It is not surprising that Edwards is on board the Obama train as a passenger, if not even the conductor. Extreme liberalism is what unites Edwards and Obama. For 2007, Obama was named by National Journal as the number one most liberal senator of the United States' 100 senators. His composite score was 95.5. In 2003, then-Senator John Edwards was the second-most liberal U.S. senator. His score was 95. Together, Obama and Edwards would make an ideologically flawless presidential ticket -- an Obama-Edwards bumper sticker.

Question: Will Obama need to forge party unity by bringing more ideological balance to the ticket? I ask you, Clarence.

MR. PAGE: Well, he hasn't put Edwards on the ticket yet. (Laughs.) Some people would like for him to do so. I don't know if ideological balance is as important as regional balance or maybe gender balance or maybe national security, say, versus domestic policies --

MR. MCLAUGHLIN: Clarence, this kind of liberalism will kill him.

MR. PAGE: You know, it doesn't necessarily have to, John. I mean, Bill Clinton was a liberal and they tried to paint him all over the place, and he still won anyway.

MR. MCLAUGHLIN: Have you seen a map of the United States, a political map? You've seen all the red states?

MR. PAGE: What's important, John, is the cultural connection, just like you. That's why you're so wonderfully popular across the country, John --

MR. MCLAUGHLIN: (Laughs.)

MR. PAGE: -- because you relate culturally with the people.

MS. CLIFT: Let's --

MR. MCLAUGHLIN: Don't let the cat out of the bag.

MS. CLIFT: Let's define liberal. Let's define liberal here. The country is liberal in wanting to end the war. John McCain has now said he'll get most of the troops out by 2013.

MR. MCLAUGHLIN: Right. He solved that. He did it the Obama way.

MS. CLIFT: Secondly, the country wants health care. All the candidates are advancing that. MS. CROWLEY: The country is not liberal.

MR. BUCHANAN: John, it is --

MS. CLIFT: The country wants to address global warming.

MS. CROWLEY: The country is not liberal.

MS. CLIFT: I don't care what labels you're going to attack. The progressive agenda is winning in every category.

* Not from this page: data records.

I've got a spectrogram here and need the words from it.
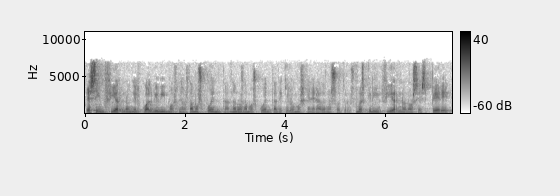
ese infierno en el cual vivimos, nos damos cuenta, no nos damos cuenta de que lo hemos generado nosotros. No es que el infierno nos espere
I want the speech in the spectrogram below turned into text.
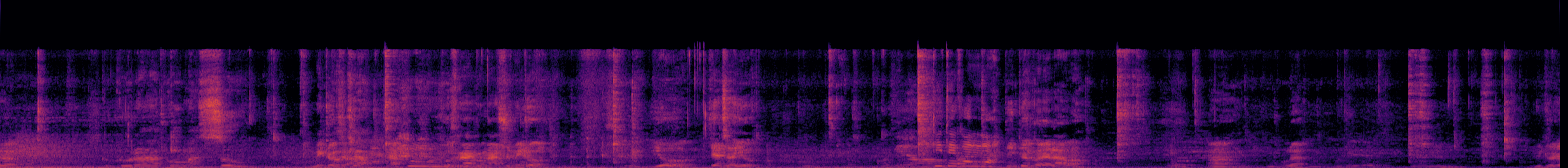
हो। कुखुराको मासु मिठो छ। कुखुराको मासु मिठो। यो के छ यो? तिते गरेर। तितो करेला हो ल। मिठो छ।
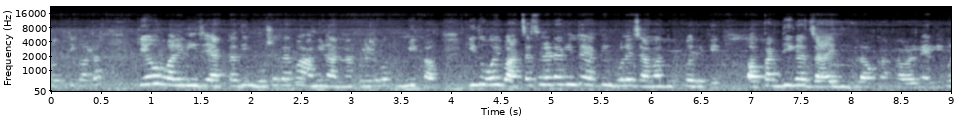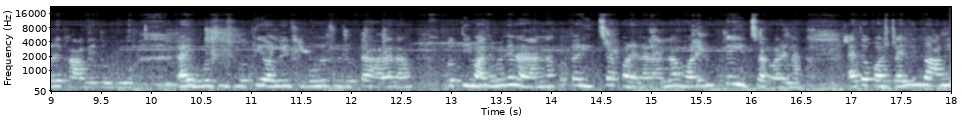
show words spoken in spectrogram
সত্যি কথা কেউ বলেনি যে একটা দিন বসে থাকো আমি রান্না করে দেবো তুমি খাও। কিন্তু ওই বাচ্চা ছেলেটা কিন্তু একদিন বলেছে আমার দুঃখ দেখে দিক আর যাই লঙ্কা খাবার ম্যাগি করে খাওয়াবে তবুও। তাই বলছি সত্যি আমি সুবর্ণ সুযোগটা হারালাম। সত্যি মাঝে মাঝে না রান্না করতে আর ইচ্ছা করে না রান্না ঘরে ঢুকতেই ইচ্ছা করে না। এত কষ্ট হয়। কিন্তু আমি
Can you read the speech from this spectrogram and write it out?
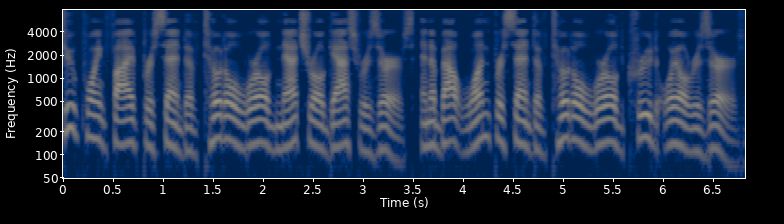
2.5% of total world natural gas reserves, and about 1% of total world crude oil reserves.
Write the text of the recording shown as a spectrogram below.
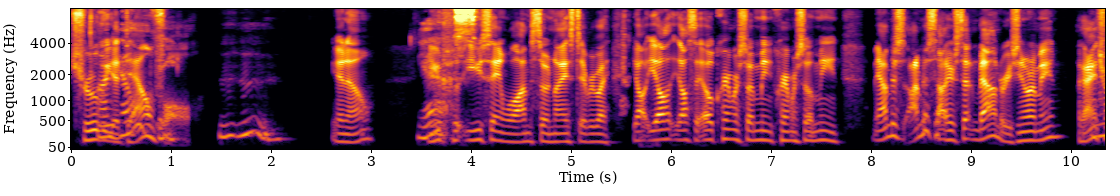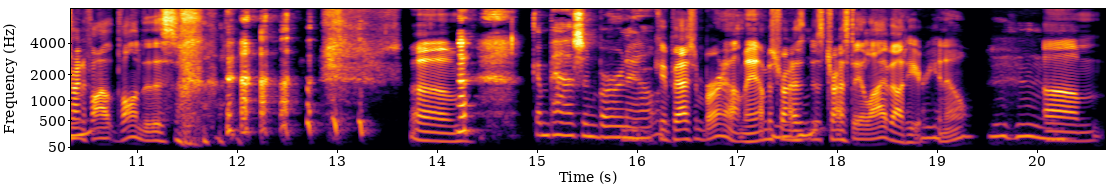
truly a downfall? Mm-hmm. You know? Yes. You, you saying, "Well, I'm so nice to everybody." Y'all, y'all, y'all say, "Oh, Kramer's so mean. Kramer's so mean." Man, I'm just, I'm just out here setting boundaries. You know what I mean? Like, I ain't trying to Mhm. fall, fall into this. um, Compassion burnout. compassion burnout, man. I'm just trying Mhm. to, just trying to stay alive out here. You know? mm-hmm. Um,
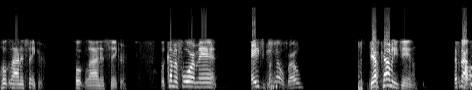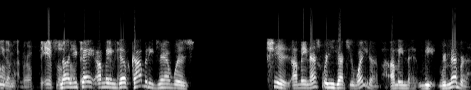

MR. MCLAUGHLIN: What about the purity of the liberalism on that ticket, the Obama-Edwards ticket? Isn't that beautiful?

MS. CROWLEY: If Barack Obama wants to go on a suicide mission, he'll put John Edwards on the ticket.

MR. MCLAUGHLIN: Why didn't --

MS. CROWLEY: Because, look, you mentioned that Barack Obama is rated the most liberal senator. You know who was the last -- the most liberal senator in the last presidential election cycle --

MR. MCLAUGHLIN: Who?

MS. CROWLEY: -- was John Kerry.

MR. BUCHANAN: Kerry.

MS. CROWLEY: Who did he have as his running mate? John Edwards. And that didn't work out too well for them. I think the real problem for Barack Obama is he is a liberal. He says he's a liberal. He's a proud liberal. He won't run away from the label, but --

MR. MCLAUGHLIN: Why didn't he receive --

MS. CROWLEY: But he's going to get creamed in the general election if he puts --

MR. MCLAUGHLIN: Why didn't he receive Edwards in a closet somewhere?

MR. BUCHANAN: No, no, no, John. Edwards is -- look, it was a good event. I wouldn't overrate it.

MR. MCLAUGHLIN: Out of time. Bye-bye.



END.